If you see a picture in the data below, omit it and copy the rest exactly.

=== Begin Enclosure ===

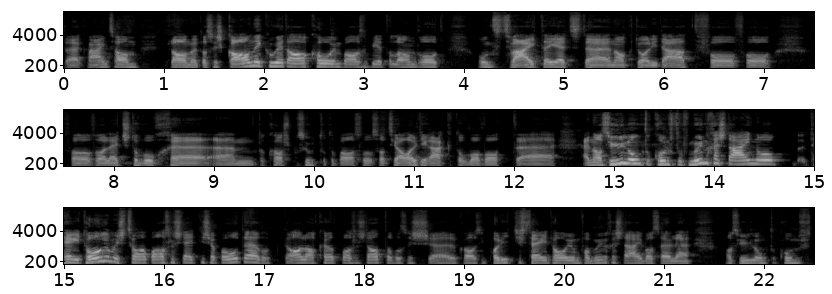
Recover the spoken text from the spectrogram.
äh, gemeinsam planen. Das ist gar nicht gut angekommen im Baselbieter Landrat. Und das Zweite jetzt äh, eine Aktualität von, von von, von letzter Woche ähm, der Kasper Sutter, der Basler Sozialdirektor, der will, äh, eine Asylunterkunft auf Münchensteiner Territorium, ist zwar baselstädtischer Boden, der Anlage gehört Baselstadt, aber es ist äh, quasi politisches Territorium von Münchenstein, wo soll eine Asylunterkunft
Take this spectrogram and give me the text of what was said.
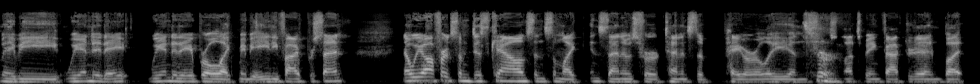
maybe we ended eight, we ended April like maybe 85%. Now we offered some discounts and some like incentives for tenants to pay early and Sure. so that's being factored in. But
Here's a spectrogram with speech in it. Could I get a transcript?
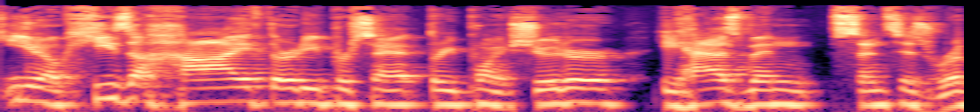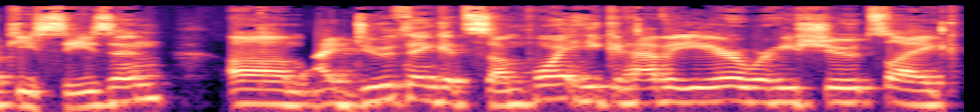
you know, he's a high 30% three point shooter. He has been since his rookie season. Um, I do think at some point he could have a year where he shoots like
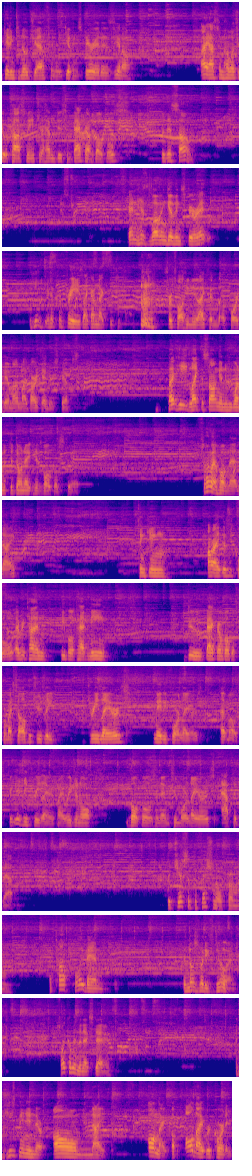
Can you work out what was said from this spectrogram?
getting to know Jeff and his giving spirit is, you know, I asked him how much it would cost me to have him do some background vocals for this song. And his loving giving spirit, he did it for free. He's like, I'm not. First of all, he knew I couldn't afford him on my bartender's tips. But he liked the song and he wanted to donate his vocals to it. So I went home that night thinking, all right, this is cool. Every time people have had me do background vocals for myself, it's usually three layers, maybe four layers at most, but usually three layers. My original vocals and then two more layers after that. But Jeff's a professional from a top boy band and knows what he's doing. So I come in the next day and he's been in there all night, all night, up all night recording.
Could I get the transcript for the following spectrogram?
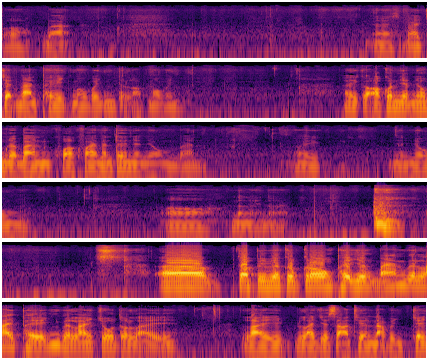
បងបាទសบายចិត្តបាន page មកវិញត្រឡប់មកវិញហើយក៏អរគុណញាតិញោមដែលបានខ្វល់ខ្វាយមែនទែនញាតិញោមបានហើយញាតិញោម អហ្នឹងហើយណាអឺតើពីវាគ្រប់គ្រង page យើងបានវា like page វា like ចូលទៅ like like like ជាសាធារណៈបញ្ចេញ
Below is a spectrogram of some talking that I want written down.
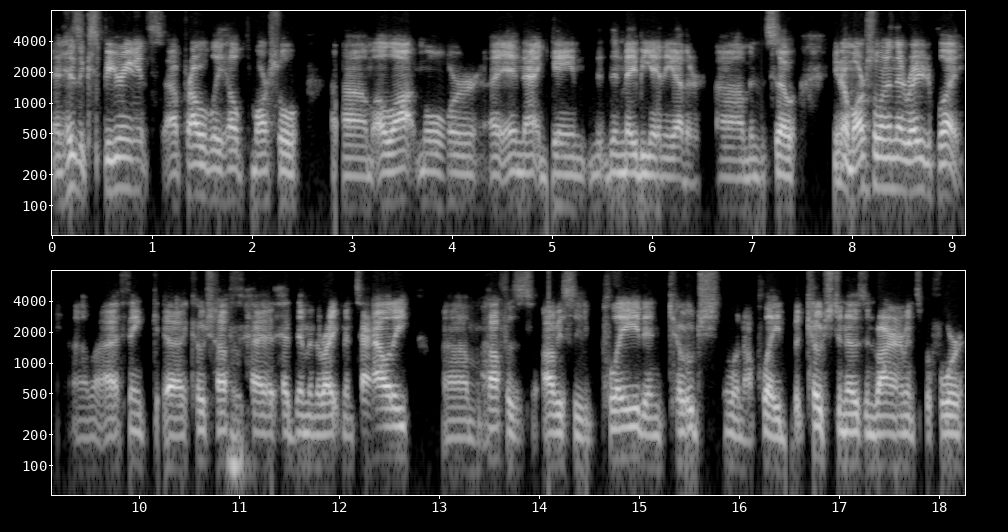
and his experience uh, probably helped Marshall um, a lot more uh, in that game than maybe any other. Um, and so, you know, Marshall went in there ready to play. Um, I think uh, Coach Huff had had them in the right mentality. Um, Huff has obviously played and coached, well, not played, but coached in those environments before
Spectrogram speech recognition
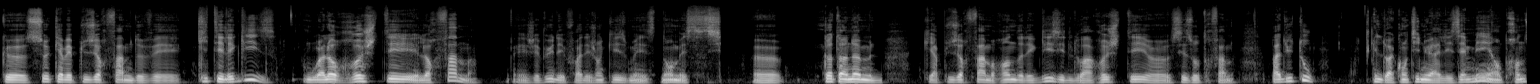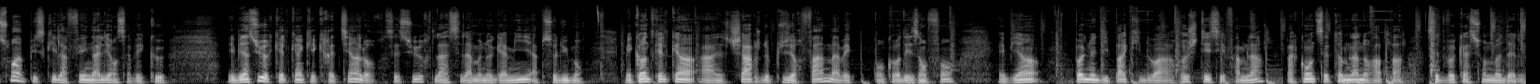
que ceux qui avaient plusieurs femmes devaient quitter l'Église ou alors rejeter leurs femmes. Et j'ai vu des fois des gens qui disent mais non, mais si, euh, quand un homme qui a plusieurs femmes rentre dans l'Église, il doit rejeter euh, ses autres femmes. Pas du tout. Il doit continuer à les aimer et en prendre soin puisqu'il a fait une alliance avec eux. Et bien sûr, quelqu'un qui est chrétien, alors c'est sûr, là c'est la monogamie absolument. Mais quand quelqu'un a charge de plusieurs femmes avec encore des enfants, eh bien, Paul ne dit pas qu'il doit rejeter ces femmes-là. Par contre, cet homme-là n'aura pas cette vocation de modèle.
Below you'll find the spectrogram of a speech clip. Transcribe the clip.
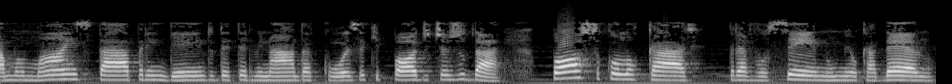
a mamãe está aprendendo determinada coisa que pode te ajudar. Posso colocar para você no meu caderno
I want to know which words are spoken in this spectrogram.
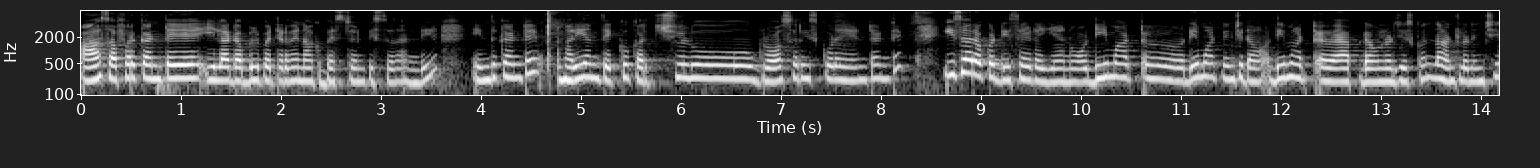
ఆ సఫర్ కంటే ఇలా డబ్బులు పెట్టడమే నాకు బెస్ట్ అనిపిస్తుంది అండి ఎందుకంటే మరీ అంత ఎక్కువ ఖర్చులు గ్రాసరీస్ కూడా ఏంటంటే ఈసారి ఒక డిసైడ్ అయ్యాను. డీమార్ట్ డీమార్ట్ నుంచి డౌ డీమార్ట్ యాప్ డౌన్లోడ్ చేసుకొని దాంట్లో నుంచి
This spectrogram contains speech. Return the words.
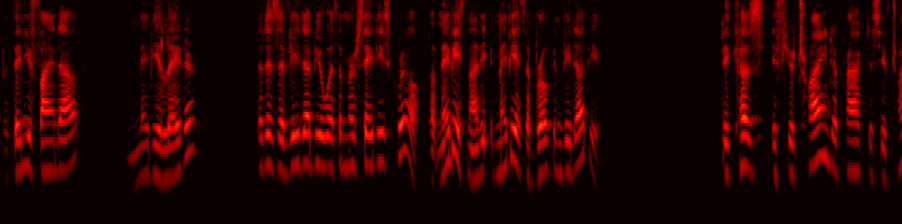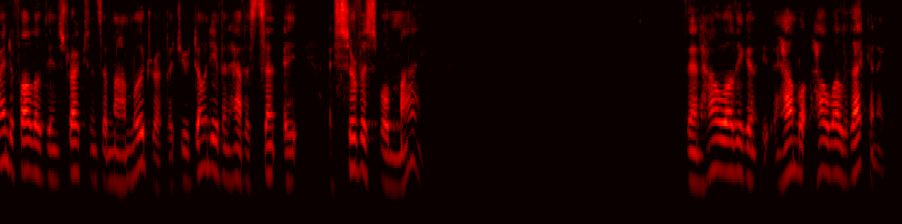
But then you find out, maybe later, that it's a VW with a Mercedes grill. But maybe it's, not, maybe it's a broken VW. Because if you're trying to practice, you're trying to follow the instructions of Mahamudra, but you don't even have a, a, a serviceable mind, then how well, gonna, how, how well is that going to go?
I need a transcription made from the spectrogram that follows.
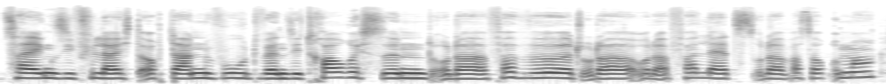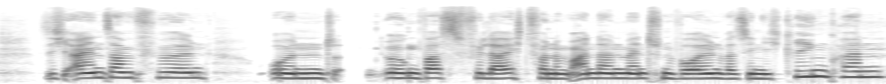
zeigen sie vielleicht auch dann Wut, wenn sie traurig sind oder verwirrt oder, oder verletzt oder was auch immer, sich einsam fühlen und irgendwas vielleicht von einem anderen Menschen wollen, was sie nicht kriegen können.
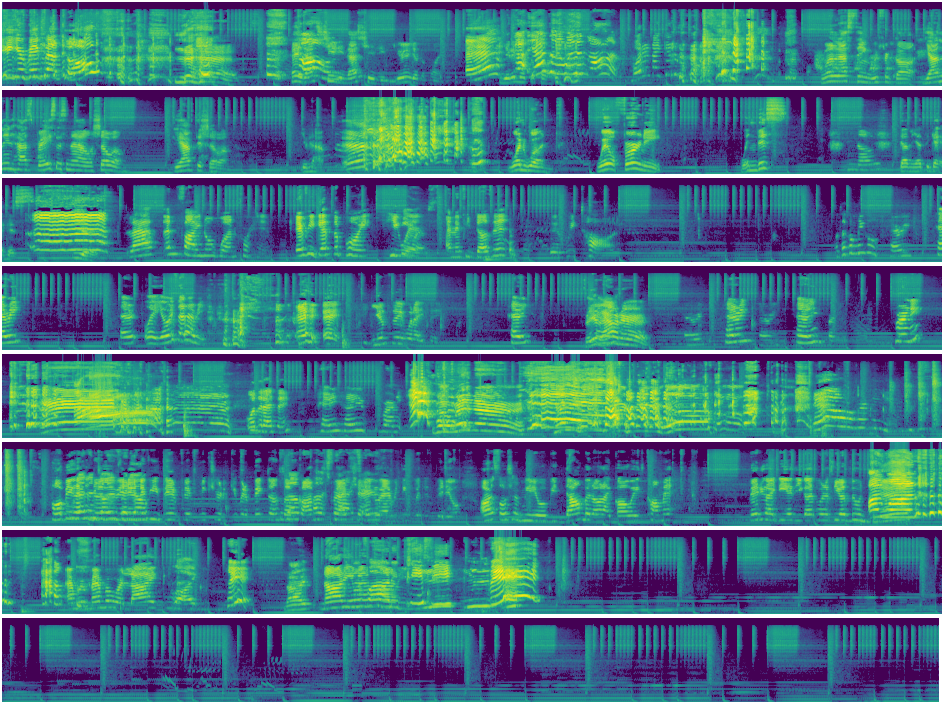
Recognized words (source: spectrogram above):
Eat your big fat toes. yes. Hey, that's cheating. That's cheating. You didn't get the point. Eh? You didn't Yeah, get yeah, the because it was on. What did I get? One last thing we forgot. Yanin has braces now. Show them. You have to show them. You have. one one. Will Fernie win this? no. Damn, you have to get his. Ah! Last and final one for him. If he gets the point, he, He wins. And if he doesn't, then we tie. What's up, conmigo, Harry? Harry. Harry. Wait, you already said Harry. hey, hey, you say what I say. Harry. Say it louder. Harry, Harry. Harry, Harry. Fernie. Bernie. Hey! What did I say? Harry. Harry. Bernie. the winner! Sure to give it a big thumbs Thumbs up, up, comment, subscribe, subscribe, share, do everything with this video. Our social media will be down below, like always. Comment video ideas you guys want to see us do. I won. And remember, we're like like. Say it. Like. not even Funny. funny. PC. Me.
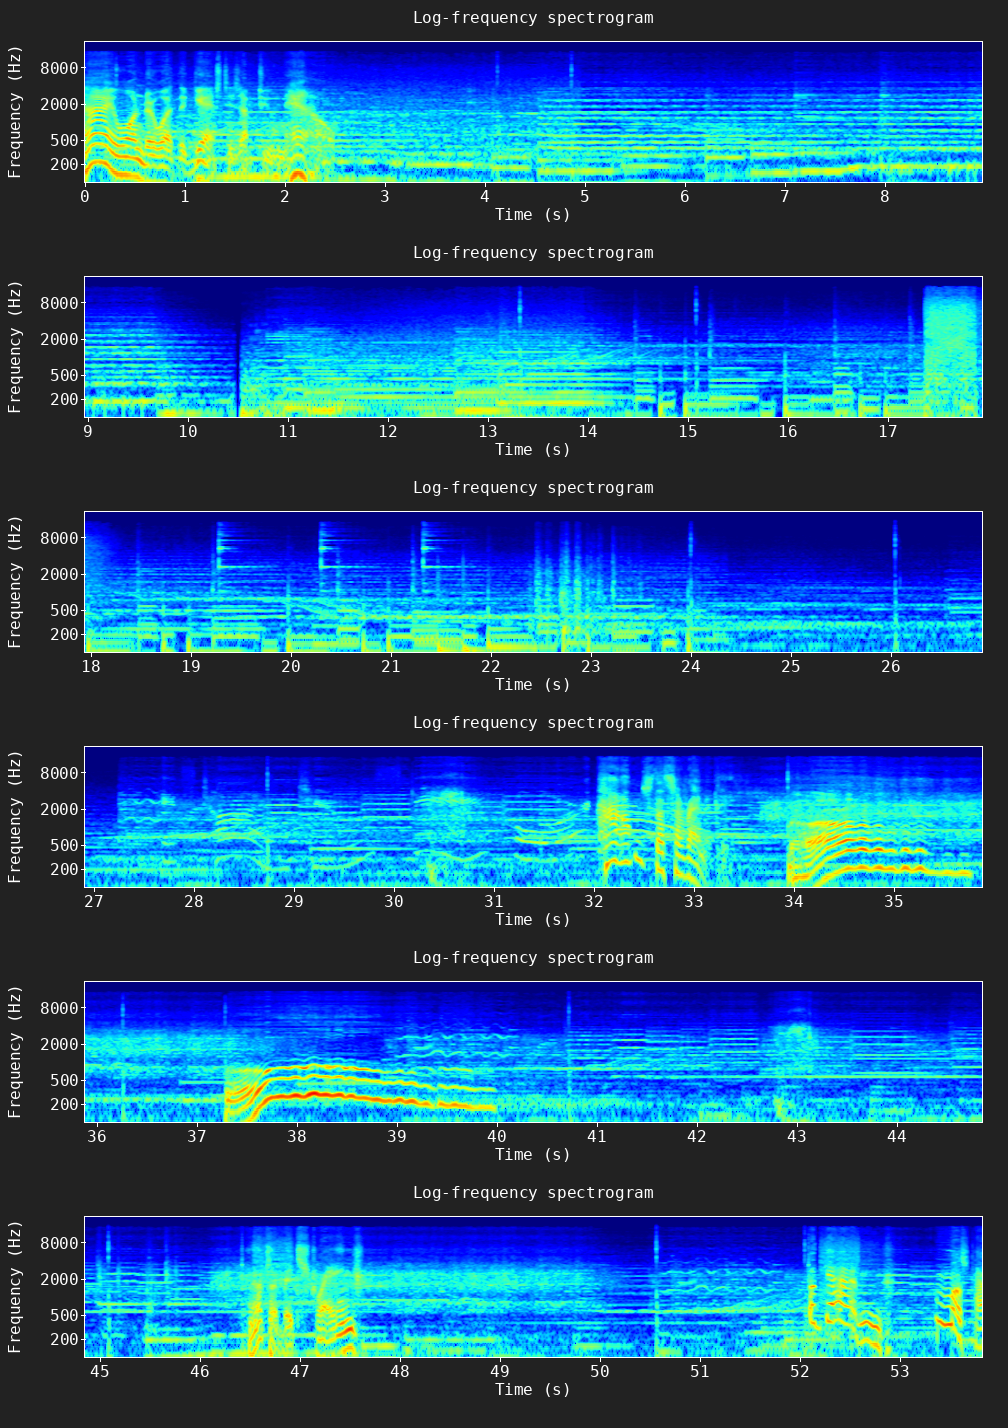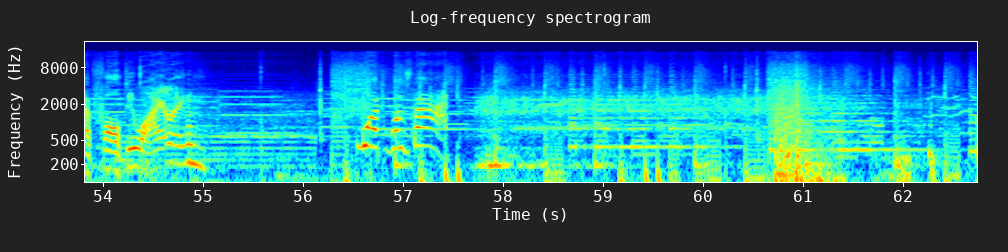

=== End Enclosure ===

_RESULT OF THE EXERCISE:_
Recover the spoken text from the spectrogram.
äh, gemeinsam planen. Das ist gar nicht gut angekommen im Baselbieter Landrat. Und das Zweite jetzt äh, eine Aktualität von, von von, von letzter Woche ähm, der Kasper Sutter, der Basler Sozialdirektor, der will, äh, eine Asylunterkunft auf Münchensteiner Territorium, ist zwar baselstädtischer Boden, der Anlage gehört Baselstadt, aber es ist äh, quasi politisches Territorium von Münchenstein, wo soll eine Asylunterkunft
Take this spectrogram and give me the text of what was said.
maybe we ended eight, we ended April like maybe 85%. Now we offered some discounts and some like incentives for tenants to pay early and Sure. so that's being factored in. But
Here's a spectrogram with speech in it. Could I get a transcript?
you know, he's a high 30% three point shooter. He has been since his rookie season. Um, I do think at some point he could have a year where he shoots like
Can you work out what was said from this spectrogram?
getting to know Jeff and his giving spirit is, you know, I asked him how much it would cost me to have him do some background vocals for this song. And his loving giving spirit, he did it for free. He's like, I'm not. First of all, he knew I couldn't afford him on my bartender's tips. But he liked the song and he wanted to donate his vocals to it. So I went home that night thinking, all right, this is cool. Every time people have had me do background vocals for myself, it's usually three layers, maybe four layers at most, but usually three layers. My original vocals and then two more layers after that. But Jeff's a professional from a top boy band and knows what he's doing. So I come in the next day and he's been in there all night, all night, up all night recording.
Could I get the transcript for the following spectrogram?
បងបាទសบายចិត្តបាន page មកវិញត្រឡប់មកវិញហើយក៏អរគុណញាតិញោមដែលបានខ្វល់ខ្វាយមែនទែនញាតិញោមបានហើយញាតិញោម អហ្នឹងហើយណាអឺតើពីវាគ្រប់គ្រង page យើងបានវា like page វា like ចូលទៅ like like like ជាសាធារណៈបញ្ចេញ
Below is a spectrogram of some talking that I want written down.
and his experience uh, probably helped Marshall um, a lot more uh, in that game than maybe any other. Um, and so, you know, Marshall went in there ready to play. Um, I think uh, Coach Huff had had them in the right mentality. Um, Huff has obviously played and coached, well, not played, but coached in those environments before
Spectrogram speech recognition
que ceux qui avaient plusieurs femmes devaient quitter l'Église ou alors rejeter leurs femmes. Et j'ai vu des fois des gens qui disent mais non, mais si, euh, quand un homme qui a plusieurs femmes rentre dans l'Église, il doit rejeter euh, ses autres femmes. Pas du tout. Il doit continuer à les aimer et en prendre soin puisqu'il a fait une alliance avec eux. Et bien sûr, quelqu'un qui est chrétien, alors c'est sûr, là c'est la monogamie absolument. Mais quand quelqu'un a charge de plusieurs femmes avec encore des enfants, eh bien, Paul ne dit pas qu'il doit rejeter ces femmes-là. Par contre, cet homme-là n'aura pas cette vocation de modèle.
Below you'll find the spectrogram of a speech clip. Transcribe the clip.
a mamãe está aprendendo determinada coisa que pode te ajudar. Posso colocar para você no meu caderno
I want to know which words are spoken in this spectrogram.
ఆ సఫర్ కంటే ఇలా డబ్బులు పెట్టడమే నాకు బెస్ట్ అనిపిస్తుంది అండి ఎందుకంటే మరీ అంత ఎక్కువ ఖర్చులు గ్రాసరీస్ కూడా ఏంటంటే ఈసారి ఒక డిసైడ్ అయ్యాను. డీమార్ట్ డీమార్ట్ నుంచి డౌ డీమార్ట్ యాప్ డౌన్లోడ్ చేసుకొని దాంట్లో నుంచి
This spectrogram contains speech. Return the words.
But then you find out, maybe later, that it's a VW with a Mercedes grill. But maybe it's, not, maybe it's a broken VW. Because if you're trying to practice, you're trying to follow the instructions of Mahamudra, but you don't even have a, a, a serviceable mind, then how well, gonna, how, how well is that going to go?
I need a transcription made from the spectrogram that follows.
zeigen sie vielleicht auch dann Wut, wenn sie traurig sind oder verwirrt oder, oder verletzt oder was auch immer, sich einsam fühlen und irgendwas vielleicht von einem anderen Menschen wollen, was sie nicht kriegen können.
Recognized words (source: spectrogram above):
Eat your big fat toes. yes. Hey, that's cheating. That's cheating. You didn't get the point. Eh? You didn't Yeah, get yeah, the because it was on. What did I get? One last thing we forgot. Yanin has braces now. Show them. You have to show them. You have. one one. Will Fernie win this? no. Damn, you have to get his. Ah! Last and final one for him. If he gets the point, he, He wins. And if he doesn't, then we tie. What's up, conmigo, Harry? Harry. Harry. Wait, you already said Harry. hey, hey, you say what I say. Harry. Say it louder. Harry, Harry. Harry, Harry. Fernie. Bernie. Hey! What did I say? Harry. Harry. Bernie. the winner! Sure to give it a big thumbs Thumbs up, up, comment, subscribe, subscribe, share, do everything with this video. Our social media will be down below, like always. Comment video ideas you guys want to see us do. I won. And remember, we're like like. Say it. Like. not even Funny. funny. PC. Me.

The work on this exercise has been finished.